So Old a Ship: Twilight ofthe Arab Dhow
by M arion Kaplan
iving and working in Kenya as a freelance photojournalist in the 1970s, it was my good fo rtune to be assigned by National Geographic to do a story on Arab dhows. These wooden ships had withstood change in the Indian Ocean for more than 2,000 years, bu t their numbers were then in rapid decline. In the early yea rs of the 20'h century, betwee n 600 and 700 wooden dhows with their great billowing sails would arrive each year in M ombasa, Kenya, with the monsoon from Muscat and Oman, A rabia and India. In the 193 0s and '40s, their number exceeded 200, but by 1970 the dhows were being pushed off t heir ancie nt trading ro utes by speedy freighters and containerization. Th e year I embarked on my expedition, the number making the seasonal voyage had diminished to fewer than fifry. I spent five months on the venture. In Kuwait, I joined the crew of a small dhow as a passenger fo r a trip th rough the Persian G ulf; in Dubai, I transferred to a large seagoing dhow called a "boom" fo r a voyage down the African coast, ultimately bound for Mombasa. My 3,500-mile journey was very probably the las t close look at dhow people, dhow trading, and dhow life before those lovely wooden vessels were gone forever.
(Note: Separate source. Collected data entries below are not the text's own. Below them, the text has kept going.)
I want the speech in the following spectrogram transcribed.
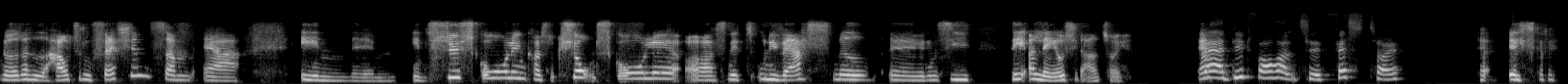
noget, der hedder How to do Fashion, som er en, øh, en syskole, en konstruktionsskole og sådan et univers med, øh, hvad kan man sige, det at lave sit eget tøj. Ja. Hvad er dit forhold til festtøj? Jeg elsker det.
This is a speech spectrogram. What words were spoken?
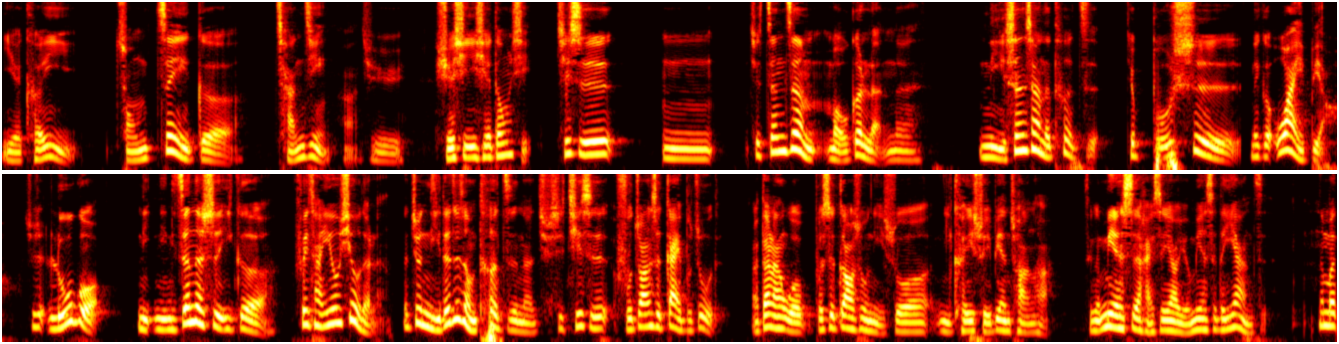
也可以从这个场景啊去学习一些东西。其实，嗯，就真正某个人呢，你身上的特质就不是那个外表。就是如果你你你真的是一个非常优秀的人，那就你的这种特质呢，其实其实服装是盖不住的啊。当然，我不是告诉你说你可以随便穿哈，这个面试还是要有面试的样子。那么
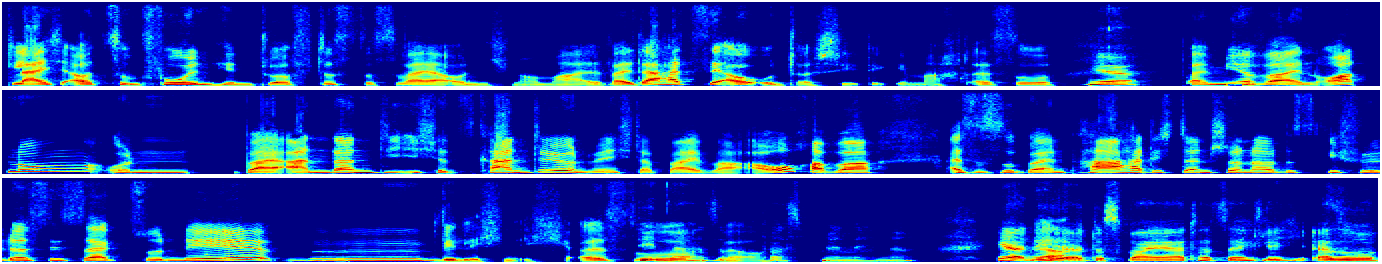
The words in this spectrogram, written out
gleich auch zum Fohlen hin durftest. Das war ja auch nicht normal, weil da hat sie auch Unterschiede gemacht. Also ja. Bei mir war in Ordnung und bei anderen, die ich jetzt kannte und wenn ich dabei war, auch. Aber also so bei ein paar hatte ich dann schon auch das Gefühl, dass sie sagt, so, nee, mh, hm, will ich nicht. Also, Die Nase ja. passt mir nicht, ne? Ja, nee, ja. das war ja tatsächlich, also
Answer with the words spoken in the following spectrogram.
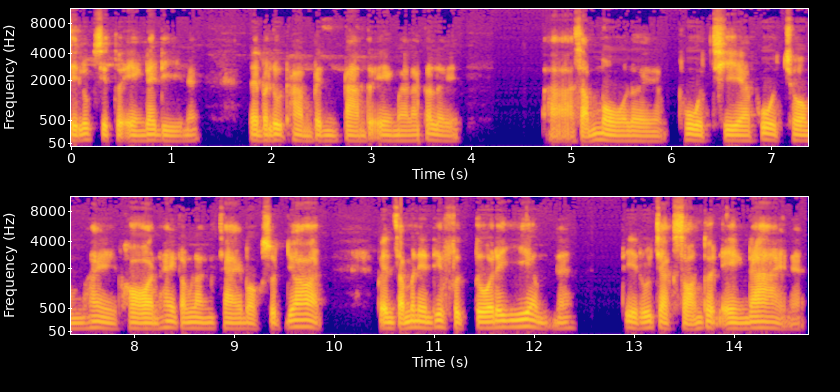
สิลูกศิษย์ตัวเองได้ดีนะได้บรรลุธรรมเป็นตามตัวเองมาแล้วก็เลย สัมโมเลย พูดเชียร์พูดชม ให้พรให้กำลังใจบอกสุดยอด เป็นสัมมาเนที่ฝึกตัวได้เยี่ยมนะที่รู้จักสอนตนเองได้นะ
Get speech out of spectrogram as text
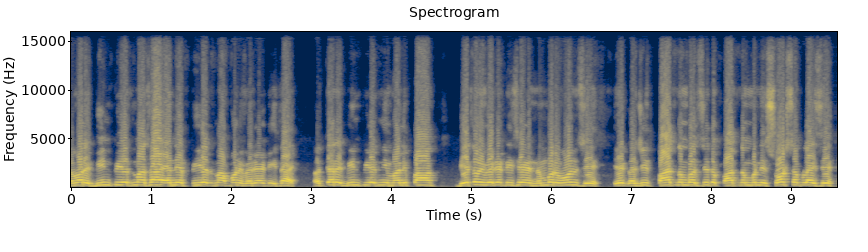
તમારે બિન પિયતમાં થાય અને પિયતમાં પણ વેરાયટી થાય. અત્યારે બિન પિયતની માલિપા બે ત્રણ વેરાયટી છે નંબર વન છે, એક હજી પાંચ નંબર છે, તો પાંચ નંબરની શોર્ટ સપ્લાય છે,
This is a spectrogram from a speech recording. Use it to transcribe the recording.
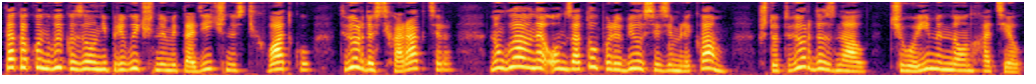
так как он выказал непривычную методичность, хватку, твердость характера, но главное, он зато полюбился землякам, что твердо знал, чего именно он хотел.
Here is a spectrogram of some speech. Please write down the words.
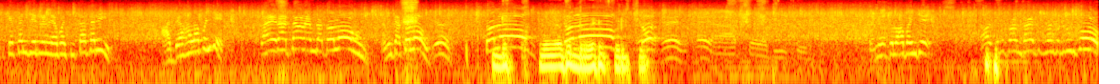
Saya fikirkan Jenderal yang cerita tadi. Ada hal apa, Encik? Saya datang nak minta tolong. Nak minta tolong? Ya. Tolong! Driver. Tol- Eh, eh, apa itu? Nak minta tolong apa, Encik? Ah, saya tersangkut lumpur.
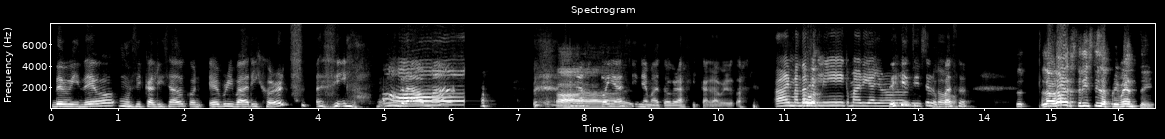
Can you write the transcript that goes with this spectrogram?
de video musicalizado con Everybody Hurts, así, un drama. Una joya cinematográfica, la verdad. Ay, mándame el link, María, yo no sí, sí, te lo paso. La verdad es triste y deprimente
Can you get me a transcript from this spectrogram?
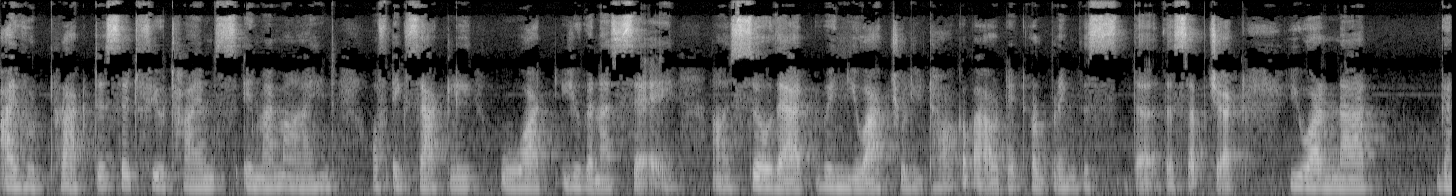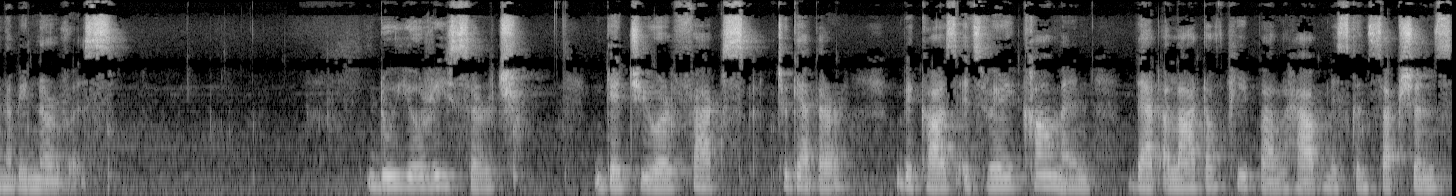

Kuwait In 1973, Kuwait was a city with an ambiance of Islam, oil, and money. G owned men rattled rosaries against steering wheels
of big American cars. The night sky glowed with oil-burning flares from the desert. Big cargo ships were handled in Shuwaikh port, while the small dhows lay along the waterfront in Seif port. Out in the green water,
vast fre ighters steamed pas t tiny scimitar sa ils. None of the great deep -sea sailing craft were left. The remains of probably the las t true engineless boom were propped on a beach beside a college sailing club.
Aziz I had arra nged passage aboard the Aziz, a plump little 94-ton double-ender w ith a 70-foot deck and a 150-horsepower engine. Ahmed Jassim, the nakhoda- or captain, was yo unger than his crew but always indisputably, confidently, master of his ship. His long ro be and headcloth, even at sea, rem ained immaculate. H e was handsome and dashing-in striking contrast with the nine seamen-a motley lot, unsh aven, in ragged clothes, broken-toothed, cross-eyed,
(top) Setting the huge lateen mainsail. (left) In the 1970s, dhows were still being built in Kuwait with local teak, by master shipbuilders who had learned and passed along their trade for generations.
SEA HISTORY 154, SPRING 2016